William Shatner’s Priceline Negotiator character died awhile back, but the reincarnated Shatner, teaming with actress Kaley Cuoco in a series of commercials, have become Hotwire’s worst nightmare.
That tidbit emerged as Expedia Inc. today reported that its first quarter net loss widened dramatically as Priceline’s recently launched Express Deals and the accompanying Shatner-Cuoco ad campaign, along with car-rental consolidation, put pressure on Expedia’s Hotwire unit.
Expedia officials said Hotwire, which offers hotels and car rentals on a semi-opaque basis — consumers know the price up-front, but not the supplier identity — will provide a $20 million to $30 million adverse hit to EBITDA in 2013.
Hotwire’s “incremental weakness” and “compression” is tied to Priceline’s heavy advertising of its Express Deals, which is a Hotwire-like service launched last June, and consolidation of car-rental companies and their decision to raise prices and limit fleet capacity, Expedia CFO Mark Okerstrom said during the company’s first quarter earnings call.
“The competitive intensity picked up,” Okerstrom said, referring obliquely to Priceline’s Express Deals’ advertising, and its impact on Hotwire.
For the first quarter, Expedia Inc. saw hotel room nights grow 28%, which is a tad slower than the 24% growth it notched in the first quarter of 2012.
Expedia’s net loss in the first quarter widened to $104.2 million, compared with a net loss of nearly $3.3 million a year earlier.
Revenue climbed 24% year over year to a little more than $1 billion for the quarter. Corporate travel agency VIA Travel, acquired in late April 2012, and hotel-metasearch company Trivago, which saw Expedia take a controlling interest in the company on March 8, 2013, contributed 5.5 percentage points to the revenue growth in the first quarter.
On Trivago, Expedia CEO Dara Khosrowshahi said Expedia’s priority for Trivago is revenue growth, and the plan calls for Trivago to add geographies “aggressively.”
In other news, Khosrowshahi said nearly 25,000 hotels have signed up for its Expedia Traveler Preference program, and more than half are currently using it. Under ETP, consumers have the choice to pay Expedia at the time of booking or to pay at the hotel.

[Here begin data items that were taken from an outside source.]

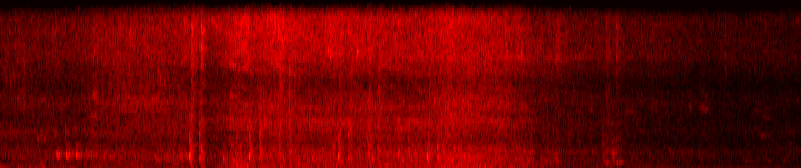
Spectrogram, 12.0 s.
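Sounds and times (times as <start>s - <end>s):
train wheels rolling on rails: 0.4s - 9.7s.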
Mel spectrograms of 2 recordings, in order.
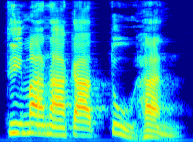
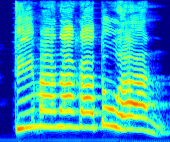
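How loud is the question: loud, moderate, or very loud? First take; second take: moderate; loud. First: The question is asked at normal volume. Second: The question is asked in a raised voice.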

Participating hotels in Europe have seen room night growth of 500 basis points on average when implementing ETP, Khosrowshahi said.
The impact of the program isn’t certain, although it may lead to “lower blended revenue margins,” offset by higher conversions, Khosrowshahi said.
Khosrowshahi also reacted negatively to Google’s proposed concessions to the European Commission related to Google’s search practices.
Expedia’s initial reaction, Khosrowshahi said, is that the EC hasn’t gone far enough, and that Google would be permitted to continue to favor its own internal products over those of its competitors.
“We think that’s bad for consumers,” Khosrowshahi said.